In 2004, he published in the Journal of Andrology, an immense follow-up study covering thirty years of experience in over 4000 cases performed by the same surgeon for vasectomy reversal. He was able to compare the results with vasectomy reversal (involving vasoepididymostomy in more than half the cases) to recovery of fertility after other methods of contraception. Overall, there was a remarkable 89% spontaneous pregnancy rate over a long-term follow-up in couples who had either vasovasostomy or vasoepididymostomy (whichever was indicated) to reverse their vasectomy.

16. Ovarian Transplantation
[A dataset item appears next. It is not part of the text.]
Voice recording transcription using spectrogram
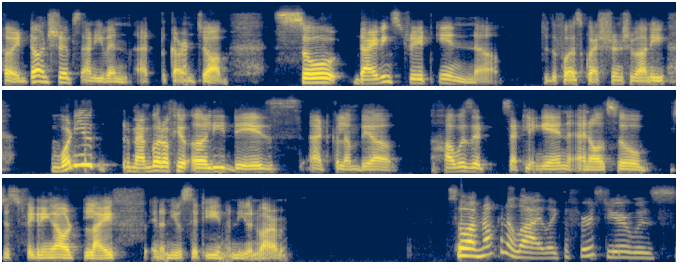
her internships, and even at the current job. So diving straight in uh, to the first question, Shivani, what do you remember of your early days at Columbia? How was it settling in and also just figuring out life in a new city, in a new environment? So I'm not gonna lie, like the first year was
He published in the New England Journal of Medicine in June 2005, the first case of successful ovary transplantation between identical twin sisters discordant for ovarian function. One identical twin had undergone menopause at the age of thirteen and the other, still at age 24, had already had three children, was on contraception, and donated one of her ovaries to her sister with severe POF. He decided not to use the vascular technique which he had used in the testicular transplantation, but rather the cortical grafting technique first devised by Gosden in 1994 in sheep. In this manner, he was able to perform the operation as a simple outpatient procedure, minimally invasive with minimal risks. He carefully monitored the recovery of cycling in the recipient twin and compared that to current concepts of the physiology of resting oocytes and developing follicles. In the fourth month after the transplantation, the patient began to cycle normally and in the fifth month, she became spontaneously pregnant. The pregnancy proceeded uneventfully, and she delivered a normal baby girl via a spontaneous routine vaginal delivery. This was published immediately in the New England Journal of Medicine in June of 2005. This patient is now pregnant again with her second child, more than two years following her ovarian transplant.
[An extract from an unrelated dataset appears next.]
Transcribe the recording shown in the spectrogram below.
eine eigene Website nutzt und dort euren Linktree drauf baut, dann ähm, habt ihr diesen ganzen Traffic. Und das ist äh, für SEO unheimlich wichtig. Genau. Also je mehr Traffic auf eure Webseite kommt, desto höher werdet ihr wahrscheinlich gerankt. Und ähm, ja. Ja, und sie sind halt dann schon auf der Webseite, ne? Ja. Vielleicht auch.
Perhaps more significantly, he has now performed seven such transplants between identical twins discordant for ovarian function, with a history almost identical to that of the first pair. Thus, he actually has a series of five identical twins completely discordant for ovarian function undergoing ovarian transplantation, who have undergone ovary transplantation. The technique he developed for human ovarian transplantation is a minimally invasive outpatient procedure and is no longer surgically problematic. There are two more such cases about to be performed. All of the recipients thus far are now ovulating and menstruating, and there are three spontaneous pregnancies.

For that reason it is now possible to consider mild immunosuppression with HLA-matched patients and to go beyond monozygotic twins for this procedure. He has received approval now for transplantation between non-identical sisters for whom egg donation is forbidden by religion. More importantly, it demonstrates that the frozen cortical ovarian tissue from young cancer patients should be able to function normally when transplanted back after she is cured of her cancer, and have normal reproductive function. Furthermore, it is even possible for freezing of ovarian tissue to preserve fertility for young women who, for whatever reason, cannot have children until a much later age by which time they may have otherwise lost their fertility.
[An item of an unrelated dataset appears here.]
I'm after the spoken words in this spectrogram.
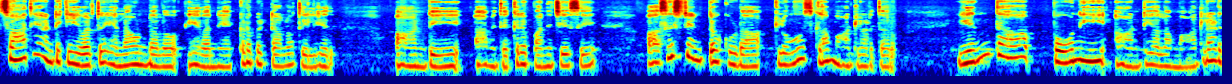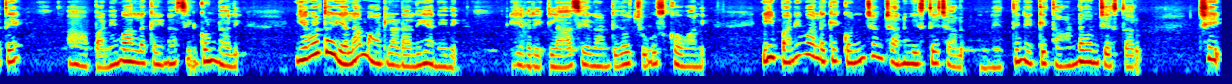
స్వాతి ఆంటీకి ఎవరితో ఎలా ఉండాలో ఎవరిని ఎక్కడ పెట్టాలో తెలియదు. ఆ ఆంటీ ఆమె దగ్గర పనిచేసే అసిస్టెంట్తో కూడా క్లోజ్గా మాట్లాడతారు. ఎంత పోనీ ఆంటీ అలా మాట్లాడితే ఆ పని వాళ్ళకైనా సిగ్గుండాలి. ఎవరితో ఎలా మాట్లాడాలి అనేది ఎవరి క్లాస్ ఎలాంటిదో చూసుకోవాలి. ఈ పని వాళ్ళకి కొంచెం చనువిస్తే చాలు నెత్తి నెక్కి తాండవం చేస్తారు. ఛీ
Finally, he, Dr. Roger Gosden, and Dr. Andy Feinberg, are engaged in a detailed molecular study to try to uncover the genetic causes of premature ovarian failure and the genetic determinants of ovarian reserve, using whole genome RNA expression arrays. The major reason for the huge epidemic increase in infertility in the world is the putting off of child bearing in the more complex society we live in today till about ten years later than had been routine for women of reproductive age. By studying these rare twin cases molecularly, there is an opportunity to better understand why some women are born with a large ovarian reserve and others with a deficient ovarian reserve, and thus to understand the genetic basis of the biological clock of women.

17. Gathering of anthropological and paleontological research for his new book, a culmination of 20 years of work in the field:

Y Men Are Different from Women: A history of the Y chromosome in ancient man, modern man, different societies, and in wild animals, and how it affects the behavior of men compared to women.